REVIEW: The Viscount Needs a Wife by Jo Beverley
Since being widowed two years ago, Kitty Cateril has been trapped in her late husband’s home, where she is expected to mourn forever. Desperate to escape, Kitty will consider any option—even a hasty marriage to a stranger with no intention of abandoning his bachelor ways.
London life suits Beau Braydon, especially his work keeping Britain safe. So when he inherits the title of Viscount Dauntry, he has no intention of resettling on a rural estate. He can’t resist the opportunity to marry a sensible widow who can manage Beauchamp Abbey for him—until he realizes Kitty is more than he bargained for…
Before Kitty and Dauntry can adjust to each other, a threat to the royal family takes them to London. Soon someone is determined to prevent Dauntry from exposing the villain, and secrets in Kitty’s past threaten their growing love…
Dear Ms. Beverley,
Last year’s book,“Too Dangerous for a Lady,” introduced a new character to your world of Rogues in the person of Mr. (prefers not to use his given name) Braydon, a retired military man who has inherited the means that allows him to pursue a life of leisure and thus be available in that story to assist where needed. Though I had issues with that book, he intrigued me. The except for this book did its job and captured my interest due both to the fact that he would be the hero and also the set up for his heroine. Needless to say, when I could, I requested it.
I love it when a book works with actual history rather than fighting it every step of the way. Here, the much lamented death of the only legitimate grandchild of King George III, Princess Charlotte, in childbirth starts both sections of the plot into motion. Kitty’s already been in mourning for her husband but the death of the Princess followed by the letter from Kitty’s friend, which points towards a way out, spurs Kitty to action to escape spending the rest of her life this way.

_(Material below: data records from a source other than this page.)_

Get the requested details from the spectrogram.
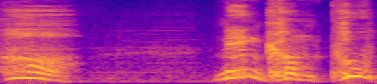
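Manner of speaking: acted, very high-pitched, loud and angry. Retelling how a wrestler shouts as the camera cuts out: imitating Tony Atlas angry. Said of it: "Tony Atlas is so angry".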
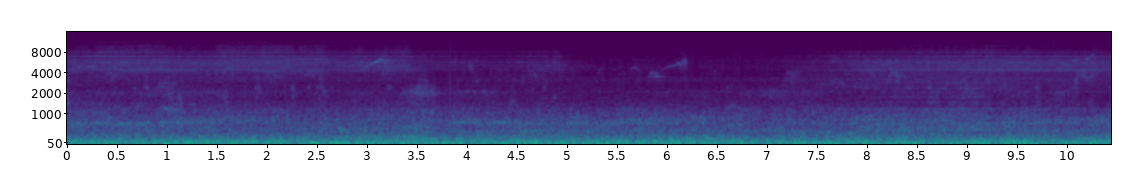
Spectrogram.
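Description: Outdoor lakeside ambience: a steady low rumble, with a few faint short bird chirps about three and six seconds in.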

But Kitty stops and thinks about the invitation before leaping. She’s a military widow so Braydon’s status as a former soldier alarms her. She’s seen the visible as well as invisible scars these men sometimes bear. Also, she escaped one less than wonderful marriage but there’s no guarantee that if this one is worse, she’ll be so lucky again. Thus I applaud her as she calmly and rationally orders her thoughts and enumerates the benefits for and against it.

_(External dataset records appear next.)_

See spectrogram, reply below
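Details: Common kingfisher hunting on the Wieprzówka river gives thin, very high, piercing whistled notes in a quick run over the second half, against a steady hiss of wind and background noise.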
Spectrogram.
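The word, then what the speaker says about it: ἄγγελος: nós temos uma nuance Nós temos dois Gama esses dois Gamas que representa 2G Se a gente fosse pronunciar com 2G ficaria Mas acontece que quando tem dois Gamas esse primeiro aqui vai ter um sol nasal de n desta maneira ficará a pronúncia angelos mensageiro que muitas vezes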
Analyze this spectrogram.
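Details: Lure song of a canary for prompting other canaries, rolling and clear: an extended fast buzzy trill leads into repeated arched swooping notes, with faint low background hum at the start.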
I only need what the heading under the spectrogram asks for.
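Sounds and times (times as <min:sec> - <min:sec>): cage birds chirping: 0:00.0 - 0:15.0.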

Meanwhile, Braydon’s seeming bizarre marriage requirements make sense from his POV in light of his behind the scenes work for the government in London and the intolerable situation he faces at the Abbey from the relatives of the former Viscount. Neither is looking for love in marriage. Kitty found it doesn’t always lead to a happy ending and Braydon views marriage as another chore to be ticked off his “to do” list. Once the decision is made, I liked how it was done properly from the viewpoint of the villagers and the couple’s friends.
Kitty has a fixation on the fate of her errant Viscountess predecessor and also on her wedding night. Though each is understandable, reading her constant thoughts on them got tiresome. Braydon’s jealousy of Kitty’s past military admirers also reared its head often – too often. I did like that this marriage of convenience didn’t immediately gel nor did Kitty and Braydon start off seeing eye to eye since they are still essentially strangers. But a lot of the plot would circle around, covering the same ground or thoughts over and over. In the last book, I got annoyed when the Rogues arrives and diverted attention and page space from the hero and heroine. Here I was relieved.
I figured it all must tie in somehow, and it does, but since I had no bird’s-eye-view on how this would happen, I couldn’t spot clues and put them together slightly before the characters and think “Ah-ha, now I can see why that was important.” While I generally dislike storylines that are telegraphed ahead of time, I also like some hint that will make seeming random events more interesting to read about as they unfold.
Braydon ends up leading the investigation into a possible assassination attempt on several of the Royal Princes with a little help from a few of the Rogues. The limited number of them worked well and kept them from overwhelming the story. The resolution of this aspect of the book, while not as dramatic as in the last book, is believable and, as I mentioned earlier, driven by actual events.
The romance arrives by the conclusion but given the short time span of the novel and past experiences of both Braydon and Kitty, as well as their lower expectations of love in marriage, I would have been satisfied with a HFN with clear signs of future budding love instead of the swift “I love you’s” here. The overall grade is one of those “balance this with that” and ends up a C+ for me.